House minority leaders fight to find common ground
by Howard Lestrud
ECM Political Editor
Bop! Bam! Wham! Slam! They may be in the minority, but House Minority Leader Kurt Daudt, R-Isanti County, and Deputy Minority Leader Jenifer Loon, R-Eden Prairie, team together to place their clout on Minnesota politics at the Legislature this 88th session.
Daudt and Loon don’t grace the State Office Building with capes, worn most prominently by Batman and Robin, but they have actively taken on the Democrats at Capitol City. They also have used conciliatory tactics to cause bipartisanship to exist between Democrats in control and Republicans in the minority.
The “bat phone” between Daudt and Loon is active as they plan their daily strategies to coexist with the Democrats and, at the same time, lead their caucus. Daudt, a Princeton High School graduate, is beginning his second term as an elected legislator. Loon, a mighty mite in legislative circles, is in her third term.
Leader Daudt said the Republicans’ number-one objective is to come up with a balanced budget.
“We differ just a bit with the governor,” he facetiously said. “His first swing was the wrong approach and I’m glad he pulled the sales taxes off the table,” Daudt said. The governor’s revised budget will make Minnesota less competitive and will negatively affect the government and the state, Daudt said.
Daudt and Loon share similar philosophies about the two political parties working together.
“We need to focus on things we can agree on, and we are ready to roll up our sleeves and do just that,” Daudt said.
One way the parties can work together is on a bonding bill, Daudt said. He insists that the bonding bill is not off the table of discussion. He said State Capitol improvement has to be included if a bonding bill is done. He mentioned a $110 million dollar figure.
Daudt also believes there is bipartisan support to do a special financing authority for an expansion project at the Mayo Clinic in Rochester. It’s called Destination Medical Center.
“My hope is that the project will go,” Daudt said. He signed onto the bill.
Loon called the Mayo Clinic proposal a “super-TIF” (tax increment financing) type of model, characterizing the subsidy being sought as a tax break similar to large-scale tax increment financing, in which developments are subsidized with future tax revenues anticipated to be generated by the development being subsidized.
“I think Minnesotans are interested in a private-public partnership,” she said.
Early childhood programs are also areas where the parties can work together, leader Loon said. Early childhood programs provide scholarships and also empower parents, Loon explained.

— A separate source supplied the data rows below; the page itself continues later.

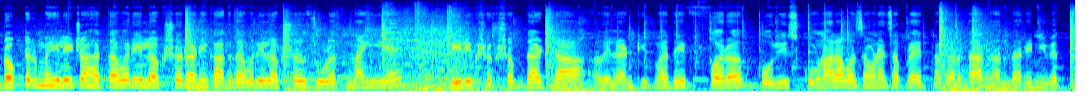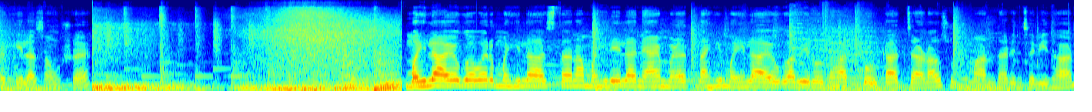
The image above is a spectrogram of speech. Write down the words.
डॉक्टर महिलेच्या हातावरील अक्षर आणि कागदावरील अक्षर जुळत नाहीये. निरीक्षक शब्दाच्या वेलांटीमध्ये फरक पोलीस कोणाला बसवण्याचा प्रयत्न करतात? अंधारींनी व्यक्त केला संशय. महिला आयोगावर महिला असताना महिलेला न्याय मिळत नाही. महिला आयोगाविरोधात कोर्टात जाणार सुषमा अंधारेंचं विधान.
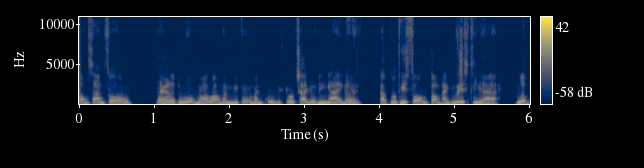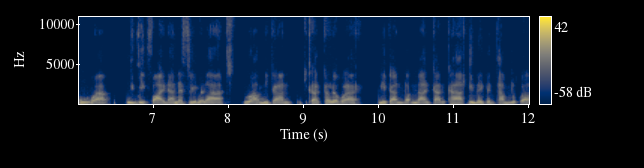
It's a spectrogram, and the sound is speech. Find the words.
สองสามสองและระบุออกมาว่ามันมีความมั่นคงเขาใช้อย่างนี้ง่ายหน่อยกับตัวที่สองต้องให้ USTR ระบุว่าอีกอีกฝ่ายนั้นน่ะเสียเวลาว่ามีการเขาเรียกว่ามีการดำเนินการค้าที่ไม่เป็นธรรมหรือเปล่า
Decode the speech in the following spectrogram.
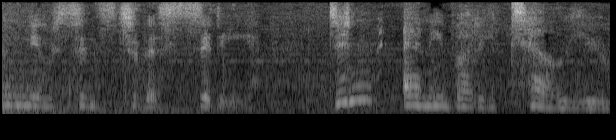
a nuisance to the city. Didn't anybody tell you?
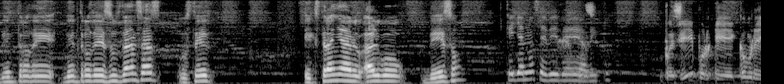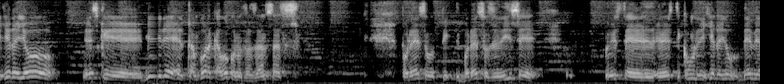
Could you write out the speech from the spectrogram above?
dentro de, dentro de sus danzas, ¿usted extraña al- algo de eso? Que ya no se vive ahorita. Pues sí, porque como le dijera yo, es que, mire, el tambor acabó con nuestras danzas. Por eso, por eso se dice, este, este, como le dijera yo, debe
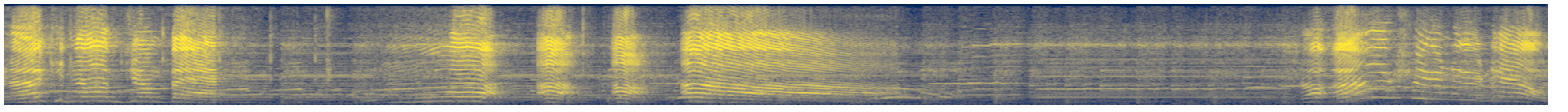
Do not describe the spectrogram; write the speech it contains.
and I can long jump back. Mwah! Ah, ah, ah! No, I'm actually gonna go down.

Daudt said the same-sex marriage issue “deeply divides” Minnesotans. “We ignited it last year” with the proposed constitutional amendment, Daudt said. Voters shot down the amendment in last November election.
There is definitely a metro-rural divide on many issues, and it’s pointing to issues of agreement that the dynamic duo subscribes. They may be in the minority, but their youthful, aggressive presence is being noticed.
Howard Lestrud can be reached at firstname.lastname@example.org